Learning to Love the Church

Learning to Love the Church

I was raised in a Christian family and in a local church from the time I was born. I cannot remember a time that I was not in church. To be sure, neither my family nor my home church were even close to perfect. As a matter of fact, my parents were trying to figure out true faith and the Christian life as they were raising my brothers and me. I was actually old enough to remember the day that they were both baptized. So, I don’t come from a great family tree of mature and bold Christians, much less some generational ministry line. I am the first and only minister in our family, as best I know.

Our home church was small and simple. The teaching was biblical, but it was also shallow. The leadership was weak, and the congregation was spiritually immature. However, there was a family atmosphere.

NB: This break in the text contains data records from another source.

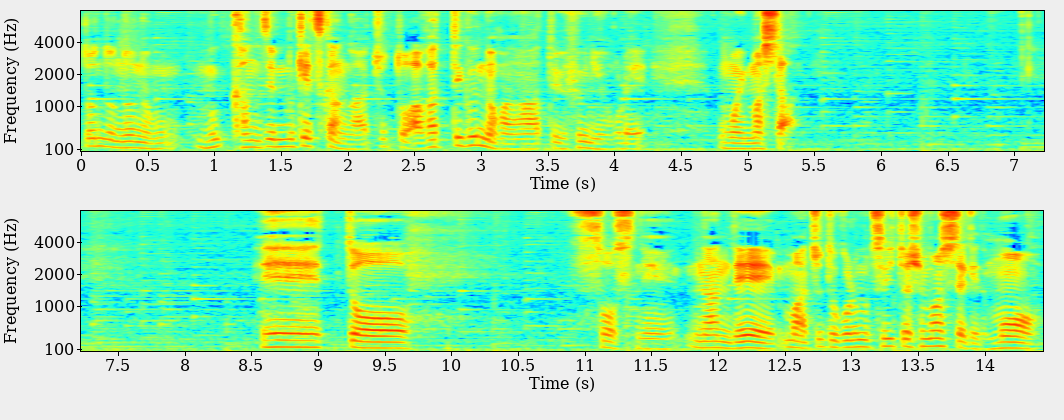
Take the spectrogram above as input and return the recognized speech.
どんどんどんどん完全無欠感がちょっと上がってくるのかなというふうに俺思いました。えー、っとそうですね。なんでまあちょっとこれもツイートしましたけども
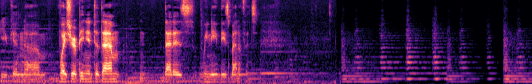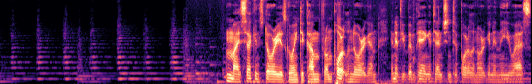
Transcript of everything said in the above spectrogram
you can um, voice your opinion to them that is we need these benefits My second story is going to come from Portland, Oregon. And if you've been paying attention to Portland, Oregon in the U.S.,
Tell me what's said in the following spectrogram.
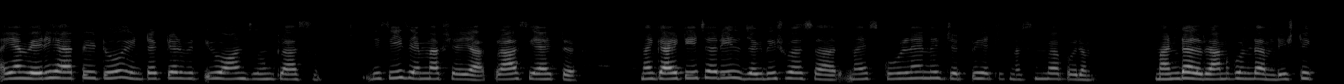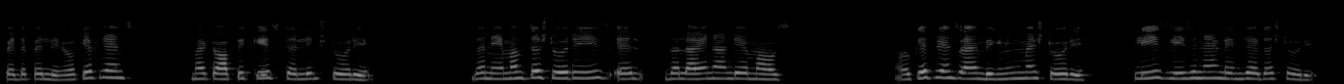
I am very happy to interacted with you on Zoom class. This is M. Akshaya, class 8th. My guide teacher is Jagdishwar sir. My school name is ZPHS Narsimhapuram. Mandal, Ramagundam, district Pedapelli. Okay, friends. My topic is telling story. The name of the story is El, The Lion and a Mouse. Okay, friends, I am beginning my story. Please listen and enjoy the story.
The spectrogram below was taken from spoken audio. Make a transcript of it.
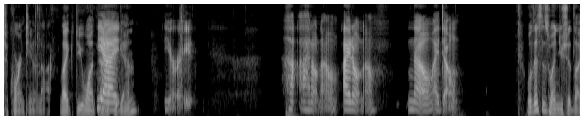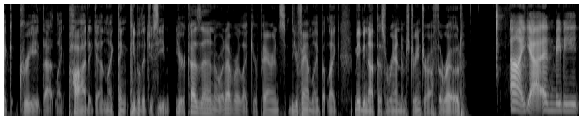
to quarantine or not. Like do you want that Yeah, again? you're right. I- I don't know. I don't know. No, I don't. Well, this is when you should like create that like pod again. Like think people that you see your cousin or whatever, like your parents, your family, but like maybe not this random stranger off the road. Uh yeah, and maybe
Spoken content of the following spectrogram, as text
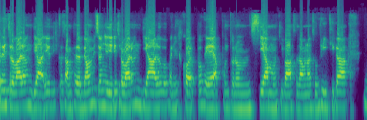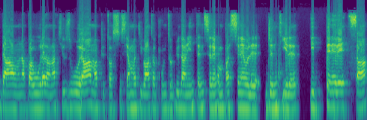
ritrovare un dialogo, io dico sempre, abbiamo bisogno di ritrovare un dialogo con il corpo che appunto non sia motivato da un'autocritica, da una paura, da una chiusura, ma piuttosto sia motivato appunto più da un'intenzione compassionevole, gentile, di tenerezza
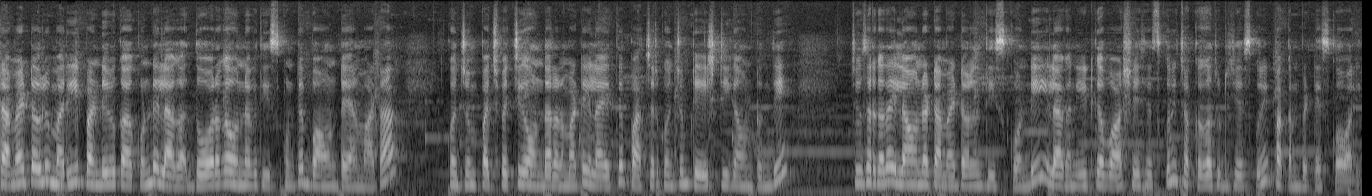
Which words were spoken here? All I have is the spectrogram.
టమాటోలు మరీ పండివి కాకుండా ఇలాగ దూరగా ఉన్నవి తీసుకుంటే బాగుంటాయి అన్నమాట. కొంచెం పచ్చి పచ్చిగా ఉండాలన్నమాట. ఇలా అయితే పచ్చడి కొంచెం టేస్టీగా ఉంటుంది. చూసారు కదా ఇలా ఉన్న టమాటోలను తీసుకోండి. ఇలాగ నీట్గా వాష్ చేసేసుకొని చక్కగా తుడిచేసుకొని పక్కన పెట్టేసుకోవాలి.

We lived life together; we spent all day every Sunday together and every Wednesday too. We went on camping trips in the mountains and beach trips as a whole church. We volunteered in the community and served one another too. I did not grow up in a “youth group” per se. There were not an overwhelming number of kids my age in the church. The ones who were around my age kind of floated in and out. The adults in the church, however, really gave me attention. They included me in things from a very early age. I was serving at the Lord’s Table, preparing Communion meditations, praying publicly, and reading Scripture in the assembly from a very young age. These things had a huge impact on my Christian life, maturity, and growing love for the church. I felt a lot like Joshua during the days of Moses. The Scripture says in Exodus 33, for example, that Moses and Joshua would go to the tabernacle together, Moses would speak with God and then leave, but Joshua, a young man, would not depart from the tabernacle. He wanted to be near the Lord; he wanted to stay close to that holy place. I was the same way as a young man. I loved the church, the building and the people.

There were many problems in our home church, though. And there were some very hurtful things said about my family and even me. I’ve never been hurt by the world as much as I have by the church (my home church and churches I have worked with). There came a breaking point, and forty people left the church to start another congregation on the other side of the county (I had just graduated high school). We thought that was the best decision to make. We were all tired of bickering and fighting and backbiting.

I say all of this to make an important point: While I have had lots of reasons to be bitter about the church and to be mad and to be pessimistic, the Lord has always kept a hopeful spirit within me. I have always believed that there ishope for each and every local congregation. A church canbe nursed back to health, nurtured, taught, shepherded, etc. A church canactually be united and healthy and relatively mature. The church canbe a group of people marked by love and grace and humility. To this day, I love the church, and I especially love the Rural Hall Church. Yes, I know, the Rural Hall Christian Church belongs to the Lord, BUT, this is also my church, in the sense that I belong to you and you belong to me. You are my people. I pledge my allegiance to the Lord, and I pledge my allegiance to you. Let me encourage you to let your love for the church flourish! Let the Lord give you a bright and hopeful spirit for the future of the church, both globally and right here in Rural Hall.